Need help assessing which of your projects could use some outsourcing and how to find the best freelancers and agencies for the job? Check out our FREE downloadable planning tool, DIY (Do It Yourself) vs. DFY (Done For You) at the end of this blog.
Flexibility vs Reliability
Other things to consider when thinking of an agency vs a freelancer is flexibility. A freelancer will often be very responsive to your needs, even when they fall outside of normal business hours. The “price you pay” for going with an individual freelancer is if they get sick, have a personal crisis or any number of life altering events, your project may be put on hold for long periods of time.
In contrast, an agency has multiple contacts who are specialists in their field and when one team member goes missing, another can usually act in their stead. Therefore, the risk of your project, or tasks, running afoul remains low. An agency, however, cannot typically be a part of your practice’s team. There are a few exceptions to this rule, such as a Virtual Assistant Agency (VA).
Benefits of a Virtual Assistant (VA) Agency
A virtual assistant agency contracts with VA freelancers and matches them up with a company’s needed work. At Be the Change Career Consulting, we hired a VA through an agency to handle and implement a social media presence for our organization. Her name is Doris Brandford and even though she was hired through an agency, she maintains her own freelancing business called Skycee Virtual Solutions. Doris has become part of our organization’s team, often joining us for our weekly meetings to better understand the needs and direction of our business. Doris explains, “Joining your company was a seamless process. You all had clear goals and tasks that you wanted completed and also allowed me the freedom to give my input and work within the purview of your organization while still maintaining my autonomy.” Doris went on to say that providing a virtual assistant with well-defined, organized tasks or projects and providing a main point of contact in an organization is a must.
As you can see, there are reasonable cost saving ways to obtain the help you need to build your new coaching practice faster and will free up time for you to do the client work that got you into doing private practice in the first place. You are now one step closer to knowing who to turn to help meet your practices’ needs.
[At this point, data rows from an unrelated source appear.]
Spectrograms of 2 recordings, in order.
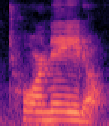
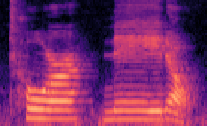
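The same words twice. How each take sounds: First: Said in the usual way. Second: Tornado stretched out slowly, syllable by syllable. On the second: Shown as a demonstration. Teacher breaking the word for students, slow. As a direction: sound out tornado slowly for the class. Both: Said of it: "Let's try tornado".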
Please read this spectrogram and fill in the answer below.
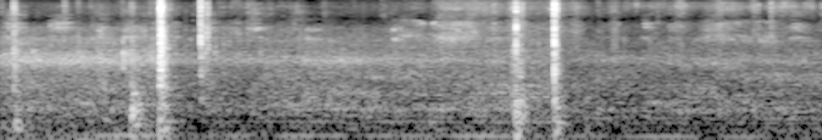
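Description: A sedan's trunk lid swung down and latched shut with one sharp thump about a second in, then two lighter latch clicks a few seconds later as a front door is opened, over a steady low rumble.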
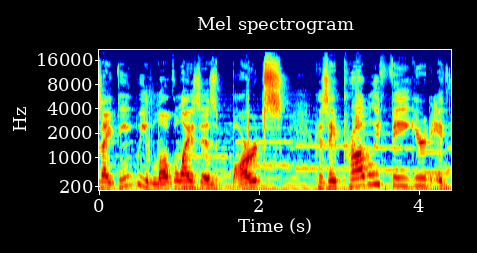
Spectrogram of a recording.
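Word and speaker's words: Bartz: Yeah, cuz um the way he the way his name is pronounced in Japanese, it's Batsu. But we actually I I think what happened is I think we localized as Barts cuz they probably figured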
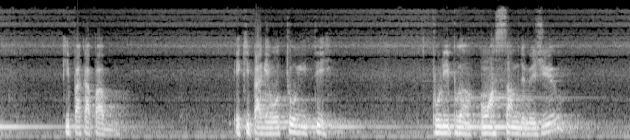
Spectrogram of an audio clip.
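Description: A man speaks slowly and deliberately into a microphone, in short phrases with pauses.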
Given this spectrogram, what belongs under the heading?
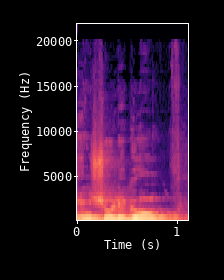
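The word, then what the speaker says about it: Entschuldigung: to stop somebody so we say excuse me and surely go so the word is also you can see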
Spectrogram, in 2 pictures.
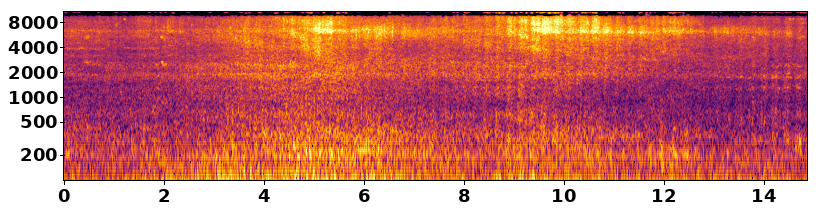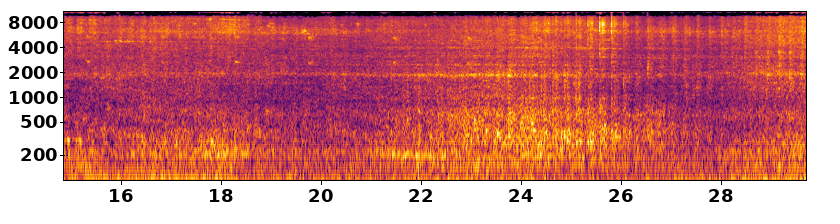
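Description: Freight cars of a passing mixed freight train rolling by, a steady rumble with the wheels clicking over the rail joints.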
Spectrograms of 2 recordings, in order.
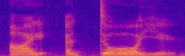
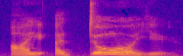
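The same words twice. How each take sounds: First: The stress falls on the word adore. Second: The same.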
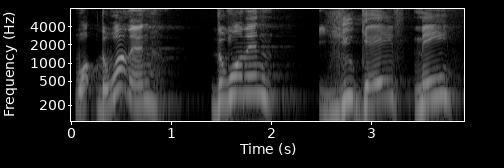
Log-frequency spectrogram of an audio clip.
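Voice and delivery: high, incredulous blame, drawn out at the end; Adam passing the blame. Acted. Adam blames the woman to God, high and indignant. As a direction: raise the pitch sharply and stretch the accusation. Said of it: "Adam goes first".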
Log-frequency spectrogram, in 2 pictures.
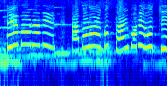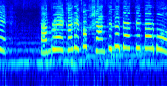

So, go forth and outsource!
Download our FREE planning tool, DIY (Do It Yourself) vs. DFY (Done For You): The ultimate guide for deciding when to hire freelancers or an agency for your career coaching practice will help you assess and priortize where you need the most help in building your private practice and how to identify the right freelancer or agency to do the job.